◆ **Work to be completed**
The answer must be an exact copy of the lines from the one containing "Transcript of the speech in this spectrogram" through the last line of the records, with the pictures left out.
** Records follows **
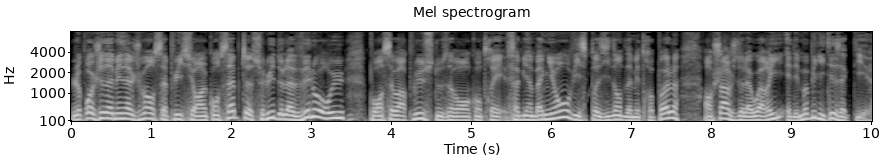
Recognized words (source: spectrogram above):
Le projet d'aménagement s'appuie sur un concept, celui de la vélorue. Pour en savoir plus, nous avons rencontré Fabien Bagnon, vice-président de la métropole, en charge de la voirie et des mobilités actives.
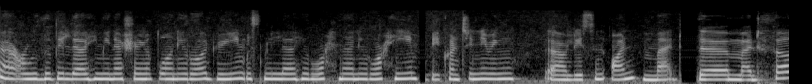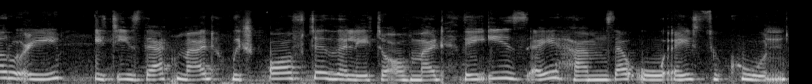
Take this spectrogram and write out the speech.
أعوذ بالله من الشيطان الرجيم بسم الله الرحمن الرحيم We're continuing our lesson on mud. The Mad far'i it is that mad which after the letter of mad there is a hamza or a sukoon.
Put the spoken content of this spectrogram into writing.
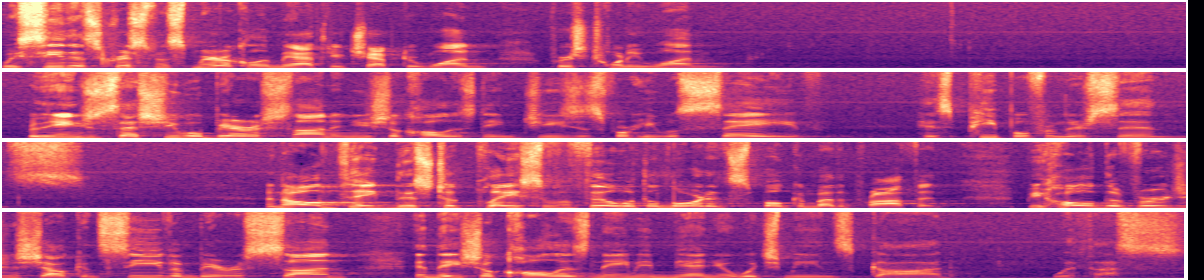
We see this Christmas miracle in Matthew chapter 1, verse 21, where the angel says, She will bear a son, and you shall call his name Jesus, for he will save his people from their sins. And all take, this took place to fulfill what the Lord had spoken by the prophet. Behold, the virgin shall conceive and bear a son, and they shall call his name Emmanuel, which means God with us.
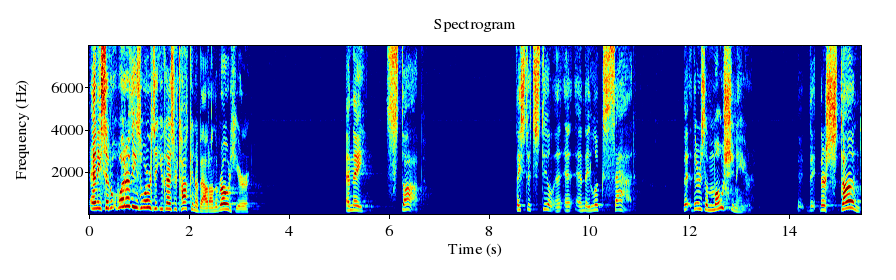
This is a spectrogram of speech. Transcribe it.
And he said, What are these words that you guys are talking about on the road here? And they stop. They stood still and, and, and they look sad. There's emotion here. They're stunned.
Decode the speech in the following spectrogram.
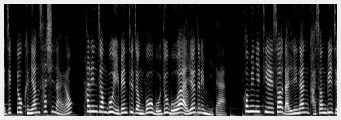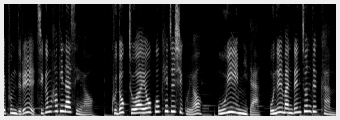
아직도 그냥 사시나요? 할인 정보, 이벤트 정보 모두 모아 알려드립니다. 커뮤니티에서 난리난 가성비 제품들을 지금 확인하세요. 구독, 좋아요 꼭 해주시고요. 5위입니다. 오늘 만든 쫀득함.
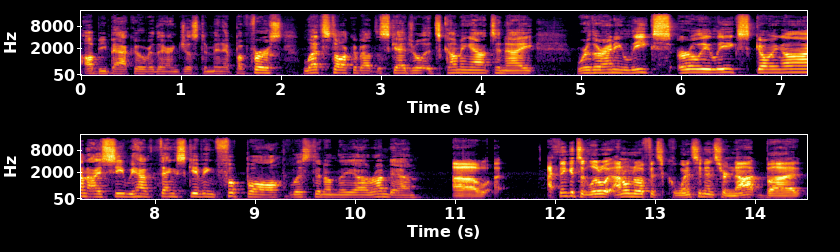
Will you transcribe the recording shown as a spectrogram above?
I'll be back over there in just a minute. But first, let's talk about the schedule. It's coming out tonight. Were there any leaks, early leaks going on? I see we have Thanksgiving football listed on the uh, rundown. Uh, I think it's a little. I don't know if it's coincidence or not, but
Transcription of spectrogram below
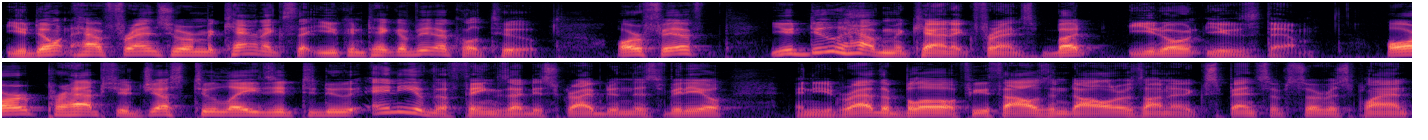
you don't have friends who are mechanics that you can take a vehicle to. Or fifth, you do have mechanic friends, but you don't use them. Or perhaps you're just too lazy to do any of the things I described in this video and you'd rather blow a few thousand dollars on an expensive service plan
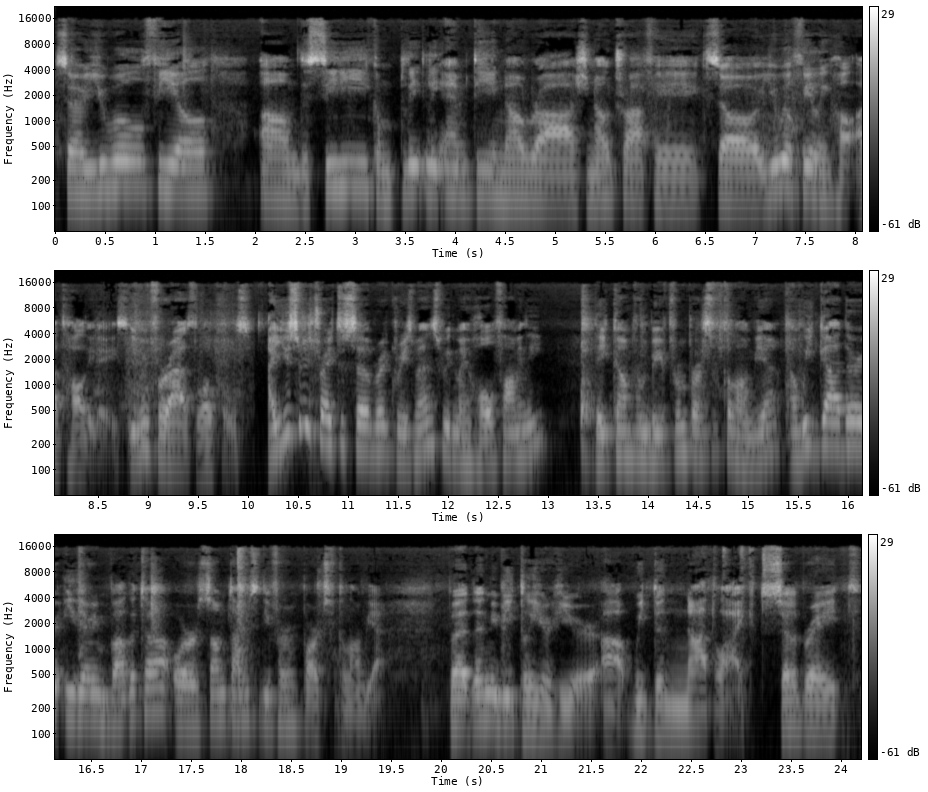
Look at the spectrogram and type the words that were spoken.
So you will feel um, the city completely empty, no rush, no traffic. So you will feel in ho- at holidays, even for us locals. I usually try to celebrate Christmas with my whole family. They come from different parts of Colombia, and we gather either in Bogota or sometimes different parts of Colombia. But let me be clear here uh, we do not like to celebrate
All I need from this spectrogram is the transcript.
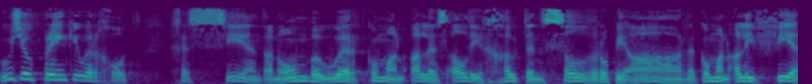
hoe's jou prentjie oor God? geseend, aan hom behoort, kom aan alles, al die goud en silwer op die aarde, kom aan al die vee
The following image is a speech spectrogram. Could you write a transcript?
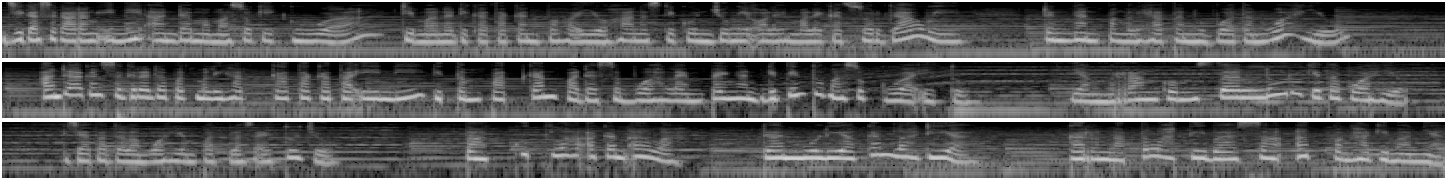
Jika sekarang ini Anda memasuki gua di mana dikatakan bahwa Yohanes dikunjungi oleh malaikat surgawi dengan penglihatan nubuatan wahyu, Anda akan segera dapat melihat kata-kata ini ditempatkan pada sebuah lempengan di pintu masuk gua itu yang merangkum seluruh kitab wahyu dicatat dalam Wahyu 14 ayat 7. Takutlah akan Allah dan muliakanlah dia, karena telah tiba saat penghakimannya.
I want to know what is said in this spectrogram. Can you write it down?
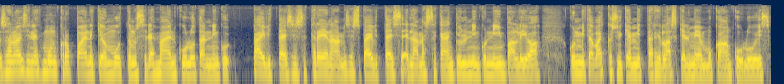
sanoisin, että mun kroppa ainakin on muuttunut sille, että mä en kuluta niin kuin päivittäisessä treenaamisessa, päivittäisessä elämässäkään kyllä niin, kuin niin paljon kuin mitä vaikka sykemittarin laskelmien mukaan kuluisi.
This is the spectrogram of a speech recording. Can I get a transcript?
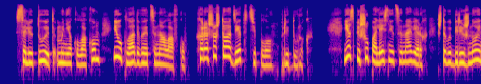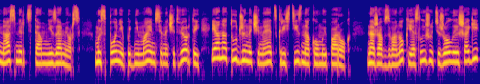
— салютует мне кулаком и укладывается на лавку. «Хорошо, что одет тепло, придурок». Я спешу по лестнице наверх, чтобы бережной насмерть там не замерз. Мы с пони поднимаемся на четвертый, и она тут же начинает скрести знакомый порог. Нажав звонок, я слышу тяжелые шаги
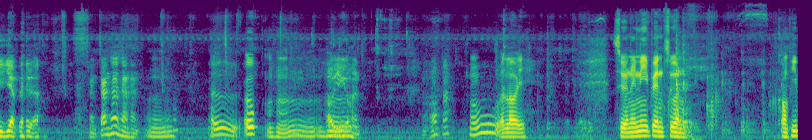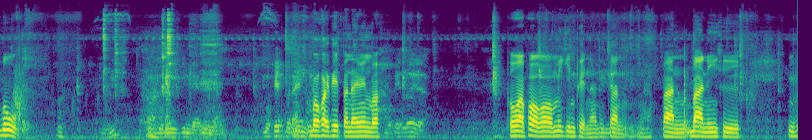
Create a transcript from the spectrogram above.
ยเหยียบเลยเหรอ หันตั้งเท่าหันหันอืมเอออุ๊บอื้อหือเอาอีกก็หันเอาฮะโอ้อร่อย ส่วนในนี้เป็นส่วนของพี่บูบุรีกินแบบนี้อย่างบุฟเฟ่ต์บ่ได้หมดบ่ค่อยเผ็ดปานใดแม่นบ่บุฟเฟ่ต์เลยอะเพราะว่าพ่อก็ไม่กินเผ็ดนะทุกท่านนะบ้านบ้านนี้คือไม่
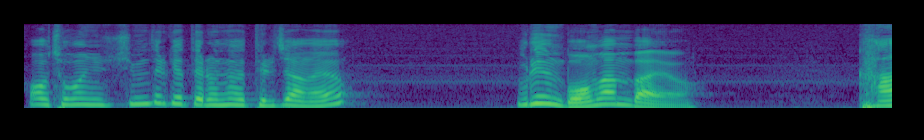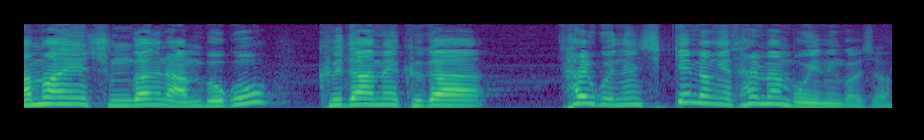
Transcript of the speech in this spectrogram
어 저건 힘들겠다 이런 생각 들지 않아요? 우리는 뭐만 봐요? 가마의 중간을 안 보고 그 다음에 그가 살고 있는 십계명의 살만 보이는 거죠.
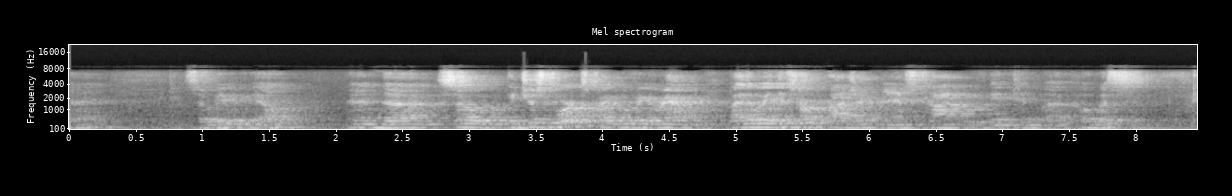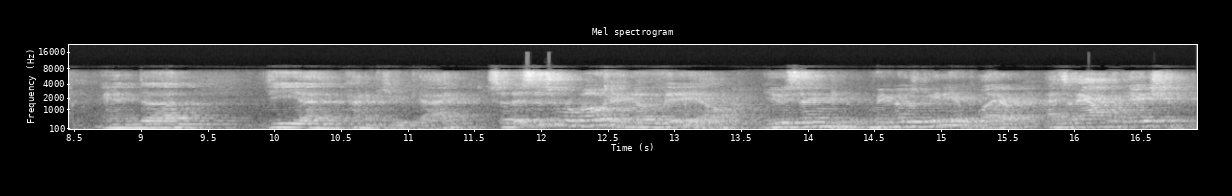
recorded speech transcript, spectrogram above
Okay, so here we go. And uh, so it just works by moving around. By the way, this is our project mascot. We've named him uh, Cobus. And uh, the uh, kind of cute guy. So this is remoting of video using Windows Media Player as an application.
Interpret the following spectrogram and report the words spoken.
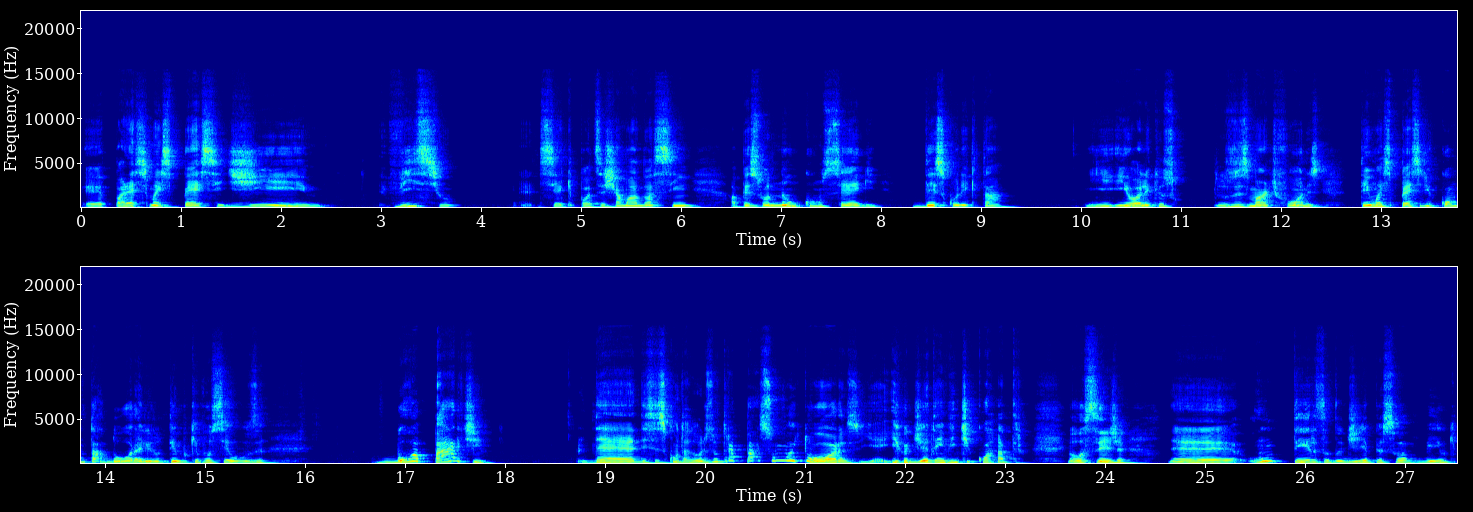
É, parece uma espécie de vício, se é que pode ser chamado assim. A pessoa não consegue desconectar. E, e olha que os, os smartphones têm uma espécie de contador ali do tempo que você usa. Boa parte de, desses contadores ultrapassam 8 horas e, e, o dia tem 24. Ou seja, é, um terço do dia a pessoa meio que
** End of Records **
◆ **Result for this task**
Transcript of the speech in this spectrogram
어 저건 힘들겠다 이런 생각 들지 않아요? 우리는 뭐만 봐요? 가마의 중간을 안 보고 그 다음에 그가 살고 있는 십계명의 살만 보이는 거죠.
recorded speech transcript, spectrogram above
Okay, so here we go. And uh, so it just works by moving around. By the way, this is our project mascot. We've named him uh, Cobus. And uh, the uh, kind of cute guy. So this is remoting of video using Windows Media Player as an application.
Interpret the following spectrogram and report the words spoken.
É, parece uma espécie de vício, se é que pode ser chamado assim. A pessoa não consegue desconectar. E, e olha que os, os smartphones têm uma espécie de contador ali do tempo que você usa. Boa parte de, desses contadores ultrapassam 8 horas e, e, o dia tem 24. Ou seja, é, um terço do dia a pessoa meio que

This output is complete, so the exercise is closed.